To make that possible, IU gives students access to cutting-edge hardware and software. Its labs and classrooms feature high-end Acer Predator gaming PCs, HTC Vive 3D virtual reality headsets and motion controllers, Samsung 4K HDTVs, and game design software that includes game engines, 3D digital modeling and animation applications, and audio production tools.
In the visualization lab, students can experiment with tools for augmented and virtual reality; a graphics lab with four high-end computers; and a 16-computer game design lab. Along with other Media School departments, students also have access to an audio studio and motion-capture equipment.
In the fast-changing video game market, up-to-date technology is imperative, Maidi says: “We try to keep our class structures flexible to change, and our instructors keep up with the latest technology to train students on it.”
Future plans to enhance IU’s gaming technology include a storage area network for Media School students’ large media storage needs and potentially a cloud server to support virtual worlds and multiplayer online spaces.
As game design soars in popularity, cybersecurity programs are poised for equal, if not greater, growth. Like many institutions offering such programs, San Diego State University has seen a spike in interest in its Master of Science in Homeland Security degree. In fact, 66 students enrolled in the program in 2016, double the number from 2015.
Lance Larson is the assistant director of the graduate program, which prepares students for careers in law enforcement, intelligence and the private sector.
“We teach some theory, but we focus a substantial amount of time on tactical and practical skills for the workforce,” says Larson, adding that teaching real-world skills is central to the program’s mission.
For example, in a cyberwarfare course, students learn about offensive tactics (such as deploying malware or distributed denial of service attacks to strike back at an adversary) and defensive use of firewalls and intrusion prevention tools. In data analytics courses, they learn how police departments analyze crime data to identify trends and deploy resources. And a course in homeland security science focuses on technologies such as sound waves that can disable attackers in a battlefield.
Students also learn to monitor social media to seek out potential threats; study the Dark Web, an online underworld for illicit activity; and use virtual machines to practice attacking and defending computing systems. Most classes are held in SDSU’s Visualization Center, equipped with notebook and desktop computers, a data center featuring 10 racks of blade and rack-mounted servers, and large, side-by-side projection screens that provide a 180-degree view of images.
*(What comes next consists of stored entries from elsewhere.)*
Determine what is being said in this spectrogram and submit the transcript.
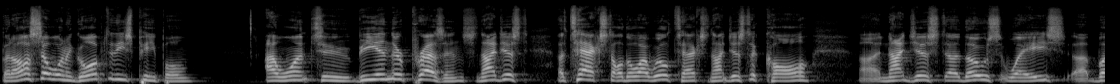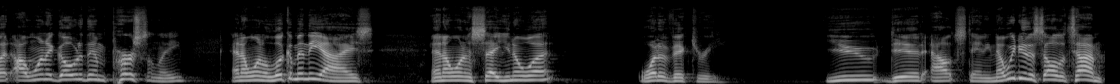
but I also want to go up to these people. I want to be in their presence, not just a text, although I will text, not just a call, uh, not just uh, those ways, uh, but I want to go to them personally and I want to look them in the eyes and I want to say, you know what? What a victory. You did outstanding. Now, we do this all the time.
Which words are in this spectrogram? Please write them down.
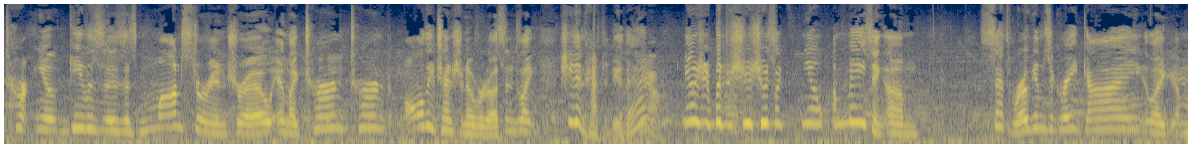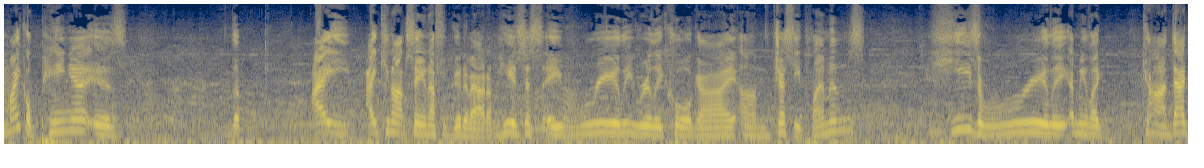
tur- you know, gave us this this monster intro and like turned turned all the attention over to us, and it's like she didn't have to do that. Yeah. you know, she, but she, she was like, you know, amazing. Um, Seth Rogen's a great guy. Like Michael Pena is the I I cannot say enough good about him. He is just a really really cool guy. Um, Jesse Plemons, he's a really I mean like God that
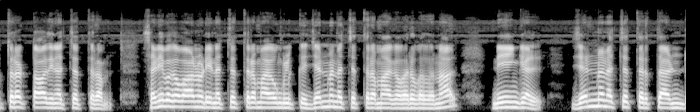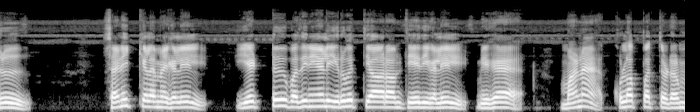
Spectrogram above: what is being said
உத்திரட்டாதி நட்சத்திரம். சனி பகவானுடைய நட்சத்திரமாக உங்களுக்கு ஜென்ம நட்சத்திரமாக வருவதனால் நீங்கள் ஜென்ம நட்சத்திரத்தை அன்று சனிக்கிழமைகளில் எட்டு பதினேழு இருபத்தி ஆறாம் தேதிகளில் மிக மன குழப்பத்துடன்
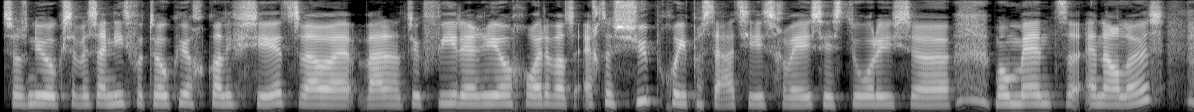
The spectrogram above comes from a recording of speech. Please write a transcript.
zoals nu ook, we zijn niet voor Tokio gekwalificeerd. Terwijl we waren natuurlijk vierde in Rio geworden, wat echt een super goede prestatie is geweest. Historisch uh, moment en alles. Uh,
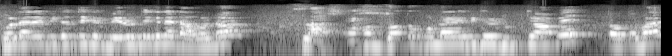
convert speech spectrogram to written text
ফোল্ডারের ভিতর থেকে বেরোতে গেলে ডাবল ডট স্ল্যাশ এখন যত ফোল্ডারের ভিতরে ঢুকতে হবে, ততবার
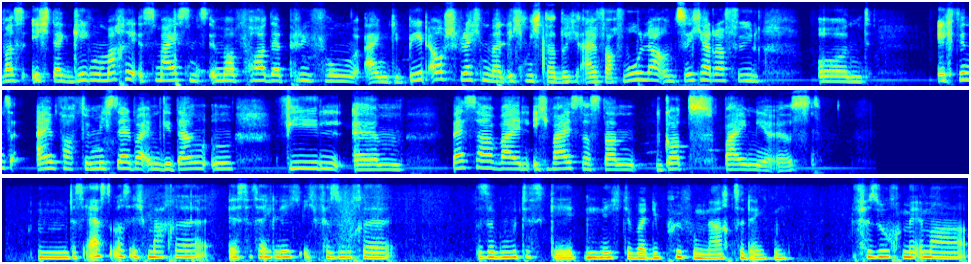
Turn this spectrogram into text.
Was ich dagegen mache, ist meistens immer vor der Prüfung ein Gebet aussprechen, weil ich mich dadurch einfach wohler und sicherer fühle. Und ich finde es einfach für mich selber im Gedanken viel ähm, besser, weil ich weiß, dass dann Gott bei mir ist. Mm, das Erste, was ich mache, ist tatsächlich, ich versuche so gut es geht, nicht über die Prüfung nachzudenken. Versuche mir immer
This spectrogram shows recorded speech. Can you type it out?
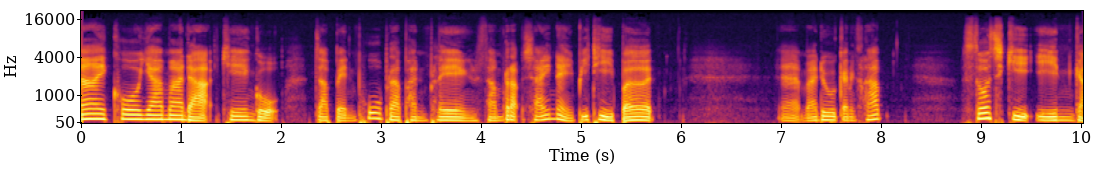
นายโคยามาดะ เคโกะ จะเป็นผู้ประพันธ์เพลงสำหรับใช้ในพิธีเปิด มาดูกันครับโซชิกิอินไก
Other institutions, prompted by the rapid evolution of educational technology, see a need to teach instructors how to leverage these tools effectively. This fall, Georgetown University will launch a Master of Arts in Learning and Design program, aimed at preparing college-level educators for careers in instructional design, educational technology, learning analytics and higher education leadership.
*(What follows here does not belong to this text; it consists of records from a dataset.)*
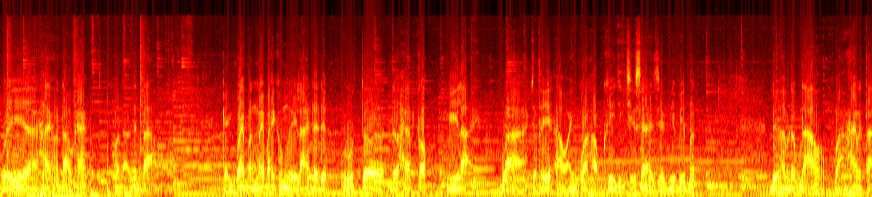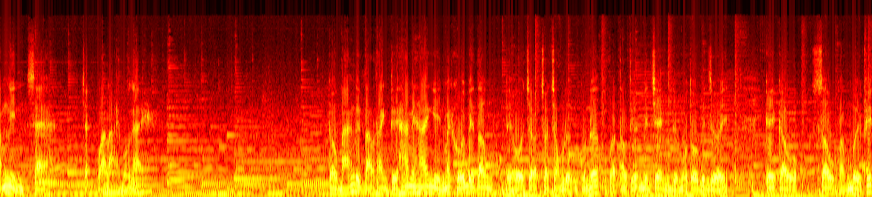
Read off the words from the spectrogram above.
với à, hai hòn đảo khác, hòn đảo nhân tạo. Cảnh quay bằng máy bay không người lái đã được Router The Hard Rock ghi lại và cho thấy ảo ảnh quang học khi những chiếc xe dường như biến mất. Đường hầm độc đáo khoảng 28.000 xe chạy qua lại mỗi ngày. Cầu máng được tạo thành từ 22.000 mét khối bê tông để hỗ trợ cho trọng lượng của nước và tàu thuyền bên trên đường ô tô bên dưới. Cây cầu sâu khoảng 10 feet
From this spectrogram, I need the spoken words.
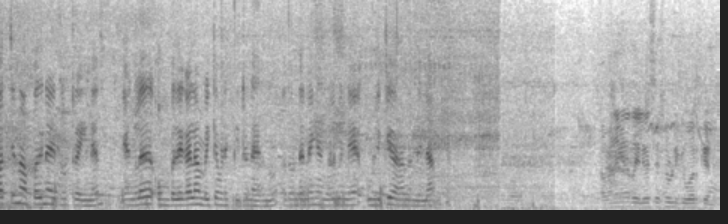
പത്ത് നാൽപ്പതിനായിരുന്നു ട്രെയിന് ഞങ്ങൾ ഒമ്പതേകാലാകുമ്പോഴേക്കും അവിടെ എത്തിയിട്ടുണ്ടായിരുന്നു. അതുകൊണ്ട് തന്നെ ഞങ്ങൾ പിന്നെ ഉള്ളിക്ക് കയറാൻ നിന്നില്ല. അവനിങ്ങനെ റെയിൽവേ സ്റ്റേഷൻ ഉള്ളിലേക്ക് വർക്ക് ചെയ്യണം?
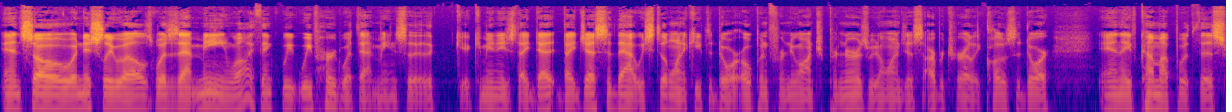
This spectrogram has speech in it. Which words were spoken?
and so initially, well, what does that mean? Well, I think we, we've heard what that means. The, the community's dig- digested that. We still want to keep the door open for new entrepreneurs. We don't want to just arbitrarily close the door and they've come up with this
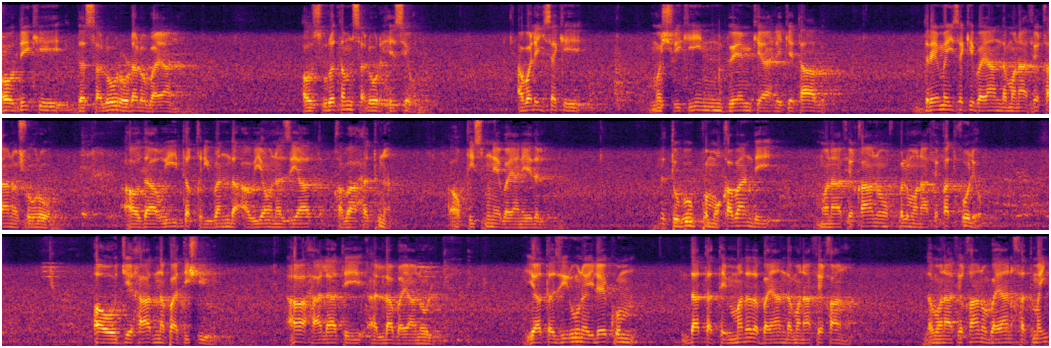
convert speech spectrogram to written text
او دې کې د سلور ډلو بیان او صورتم سلور حصے و اول حصہ کې مشرکین دویم کې اهل کتاب دریم حصہ کې بیان د منافقانو شورو او داوی تقریبا د او یو نزیات قباحتونه او قسمونه بیانېدل د تبوک په موقع باندې منافقانو خپل منافقت خولیو او جهاد نه پاتې شي هغه حالات الله بیانول یا تزیرون الیکم دا تتمه ده د بیان د منافقانو د منافقانو بیان ختمي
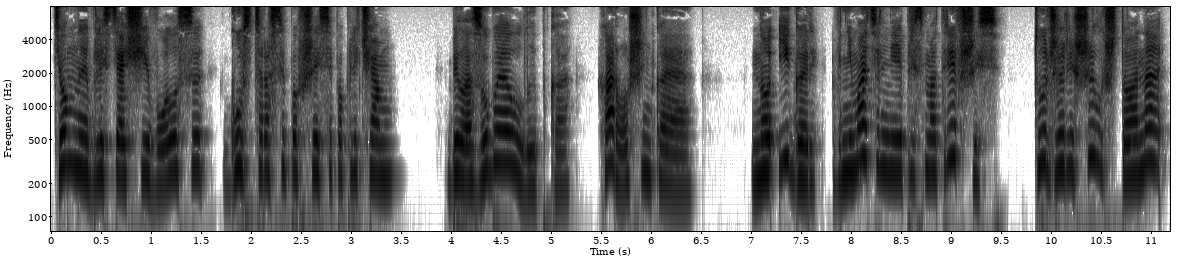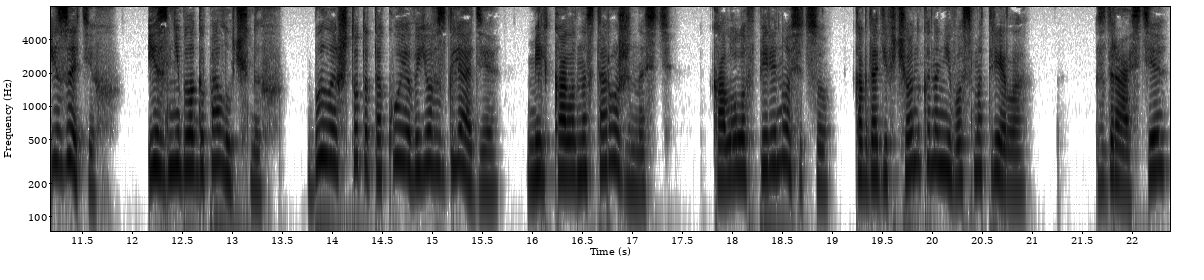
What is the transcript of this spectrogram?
темные блестящие волосы, густо рассыпавшиеся по плечам. Белозубая улыбка, хорошенькая. Но Игорь, внимательнее присмотревшись, тут же решил, что она из этих, из неблагополучных. Было что-то такое в ее взгляде, мелькала настороженность, колола в переносицу, когда девчонка на него смотрела. «Здрасте!»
The program was inspired by Georgetown’s Center for New Designs in Learning and Scholarship, which helps faculty and graduate students refine teaching practices to incorporate technology and improve student learning. In fact, the center’s faculty designed the new curriculum.
“Technology is a significant piece to the degree program,” says Eddie J. Maloney, executive director of CNDLS and founding director of the new master’s program. “It’s not just learning how to use a set of tools. It’s being able to think about how and when to use technology.”
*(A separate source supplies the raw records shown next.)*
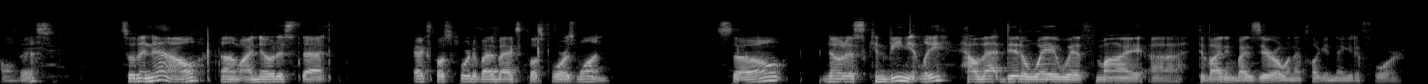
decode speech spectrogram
all this. So then now um, I notice that x plus 4 divided by x plus 4 is 1. So notice conveniently how that did away with my uh, dividing by 0 when I plug in negative 4.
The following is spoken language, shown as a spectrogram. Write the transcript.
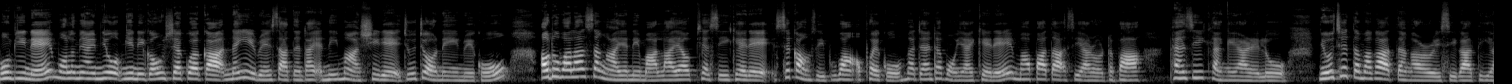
မွန်ပြည်နယ်မော်လမြိုင်မြို့မြင်းနီကုန်းရက်ကွက်ကနိုင်ရည်ရင်းစာတင်တိုက်အနီးမှာရှိတဲ့ကျူးကျော်နေအိမ်တွေကိုအော်တိုဘာလ15ရက်နေ့မှာလာရောက်ဖျက်ဆီးခဲ့တဲ့စစ်ကောင်စီပူးပေါင်းအဖွဲ့ကိုမှတ်တမ်းတပ်ပုံရိုက်ခဲ့တဲ့မပါတာဆရာတော်တပါဖမ်းဆီးခံခဲ့ရတယ်လို့မျိုးချစ်သမဂတန်ဃာတော်စီကသိရ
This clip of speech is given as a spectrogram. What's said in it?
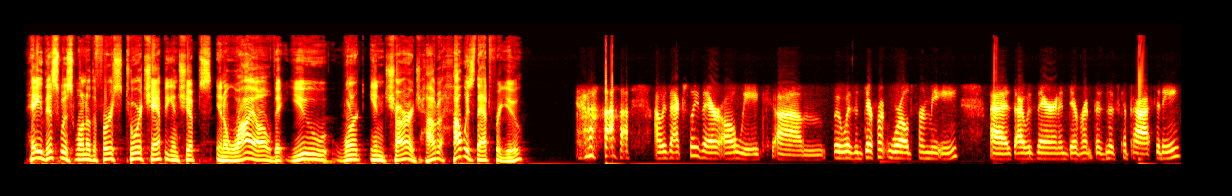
hey, this was one of the first tour championships in a while that you weren't in charge. How do how was that for you? I was actually there all week. Um, it was a different world for me as I was there in a different business capacity.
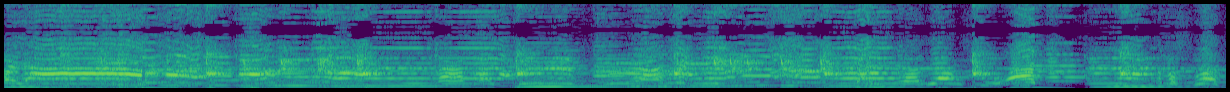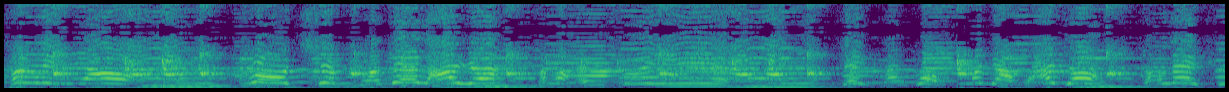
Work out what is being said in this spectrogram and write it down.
我呀，那个娶媳妇，咱说两说，那个说成了。好气哥在腊月那个二十一，眼看着我家花轿那个来去。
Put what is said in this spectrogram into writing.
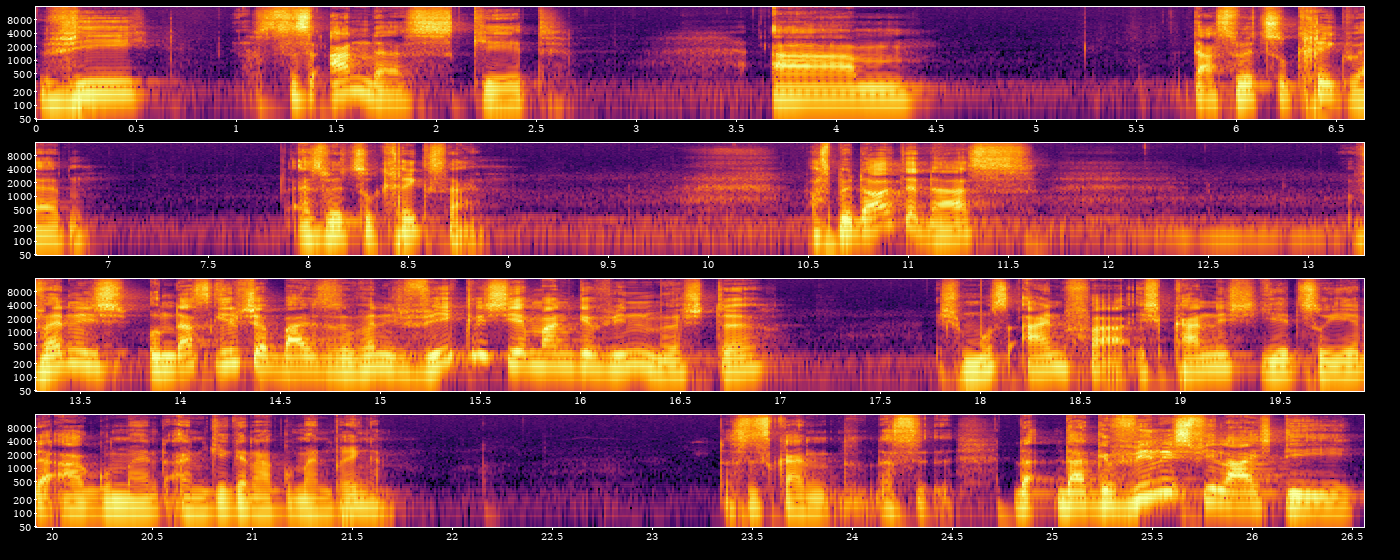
wie es anders geht, ähm, das wird zu Krieg werden. Es wird zu Krieg sein. Was bedeutet das? Wenn ich, und das gilt ja beides, wenn ich wirklich jemanden gewinnen möchte, ich muss einfach, ich kann nicht je, zu jedem Argument ein Gegenargument bringen. Das ist kein, das, da, da gewinne ich vielleicht die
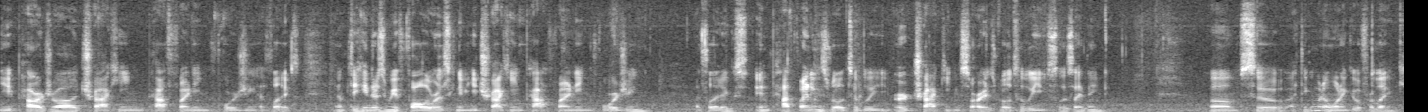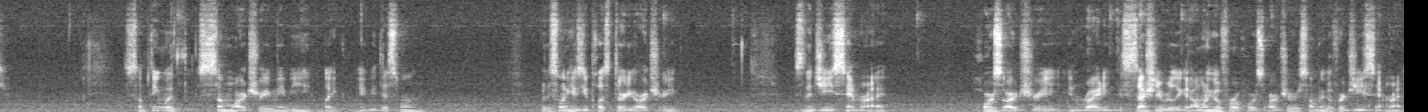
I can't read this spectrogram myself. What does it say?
Get power draw, tracking, pathfinding, forging, athletics. And I'm thinking there's gonna be a follower that's gonna be tracking, pathfinding, forging, athletics. And pathfinding is relatively, or tracking, sorry, is relatively useless, I think. Um, so I think I'm gonna want to go for like something with some archery, maybe like maybe this one. Or this one gives you plus 30 archery. This is the G Samurai. Horse archery and riding. This is actually really good. I want to go for a horse archer, so I'm gonna go for G Samurai.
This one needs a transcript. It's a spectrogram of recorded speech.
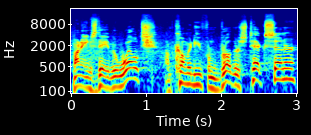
My name is David Welch. I'm coming to you from Brothers Tech Center.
Although the program will make use of existing computer labs and the library’s makerspace (complete with 3D printer), Maloney and his team are building an incubator classroom to showcase new technologies, including virtual reality. That exposure, he says, will give students the opportunity to experiment with promising new tools and help current faculty members adopt them in their own classrooms.
“Our students can not only help with the adoption of cutting-edge technology, but also help faculty understand it and balance the cutting edge with the judicious use of technology to create the greatest impact on students,” he says.